Aim of the task
Output exactly the lines from the one containing "Read the spectrogram" through the final line of the entries below, both included, and skip the pictures.

Collected data entries
# # # # #

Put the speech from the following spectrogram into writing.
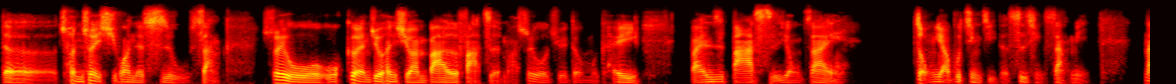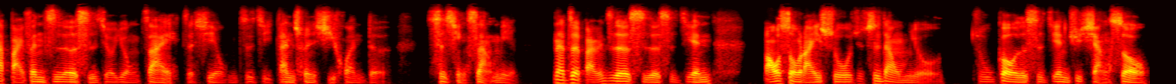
的、纯粹喜欢的事物上。所以我，我个人就很喜欢八二法则嘛。所以，我觉得我们可以百分之八十用在重要不紧急的事情上面，那百分之二十就用在这些我们自己单纯喜欢的事情上面。那这百分之二十的时间，保守来说，就是让我们有足够的时间去享受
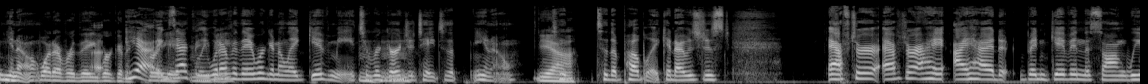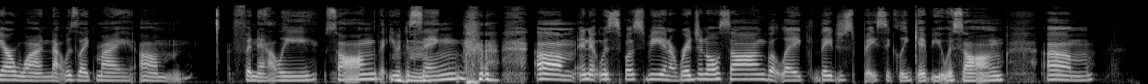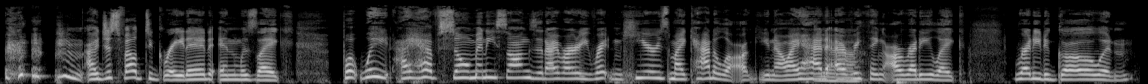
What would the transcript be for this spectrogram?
you know Whatever they were going to yeah create, exactly. maybe. whatever they were gonna like give me to regurgitate to the you know Yeah. to, to the public. And i was just after after i i had been given the song we are one that was like my um finale song that you had to sing. Um and it was supposed to be an original song but like they just basically give you a song. Um I just felt degraded and was like, but wait, I have so many songs that I've already written. Here's my catalog. You know, I had Yeah. everything already like ready to go and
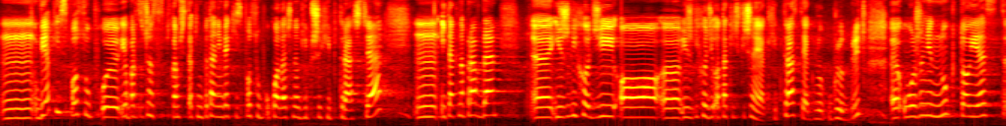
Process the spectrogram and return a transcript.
Mm, W jaki sposób, y, ja bardzo często spotykam się z takim pytaniem, w jaki sposób układać nogi przy hip thruście. Mm, I tak naprawdę, y, jeżeli chodzi o, y, jeżeli chodzi o takie ćwiczenia jak hip thrust, jak glu- glute bridge, ułożenie nóg to jest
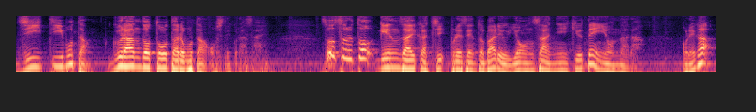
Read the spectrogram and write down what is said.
GT ボタン、グランドトータルボタンを押してください。そうすると、現在価値、プレゼントバリュー4329.47。これが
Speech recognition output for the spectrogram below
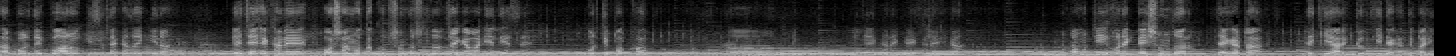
তারপর দেখব আরও কিছু দেখা যায় কিনা। এই যে এখানে বসার মতো খুব সুন্দর সুন্দর জায়গা বানিয়ে দিয়েছে কর্তৃপক্ষ। এই যে এখানে এখানে একটা। মোটামুটি অনেকটাই সুন্দর জায়গাটা। দেখি আর একটু কি দেখাতে পারি।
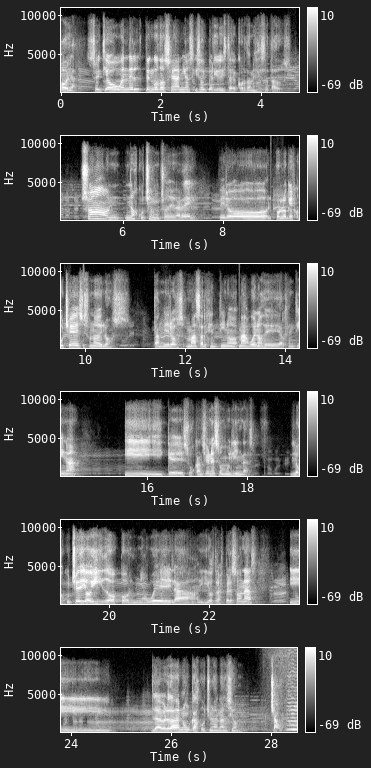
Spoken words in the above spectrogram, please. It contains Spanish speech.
Hola, soy Tiago Wendel, tengo 12 años y soy periodista de Cordones Desatados. Yo no escuché mucho de Gardel, pero por lo que escuché es uno de los tangueros más argentinos, más buenos de Argentina y que sus canciones son muy lindas. Lo escuché de oído por mi abuela y otras personas y la verdad nunca escuché una canción. Chao.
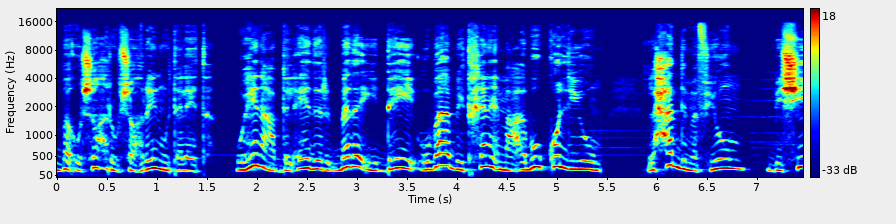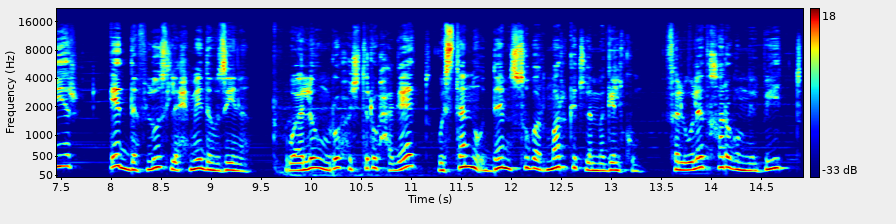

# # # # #

Written solution
Read the spectrogram and write down what is said.
GT ボタン、グランドトータルボタンを押してください。そうすると、現在価値、プレゼントバリュー4329.47。これが
Speech recognition output for the spectrogram below
তারপর দেখব আরও কিছু দেখা যায় কিনা। এই যে এখানে বসার মতো খুব সুন্দর সুন্দর জায়গা বানিয়ে দিয়েছে কর্তৃপক্ষ। এই যে এখানে এখানে একটা। মোটামুটি অনেকটাই সুন্দর জায়গাটা। দেখি আর একটু কি দেখাতে পারি।
Spoken words in the above spectrogram, please. It contains Spanish speech.
Hola, soy Tiago Wendel, tengo 12 años y soy periodista de Cordones Desatados. Yo no escuché mucho de Gardel, pero por lo que escuché es uno de los tangueros más argentinos, más buenos de Argentina y que sus canciones son muy lindas. Lo escuché de oído por mi abuela y otras personas y la verdad nunca escuché una canción. Chao.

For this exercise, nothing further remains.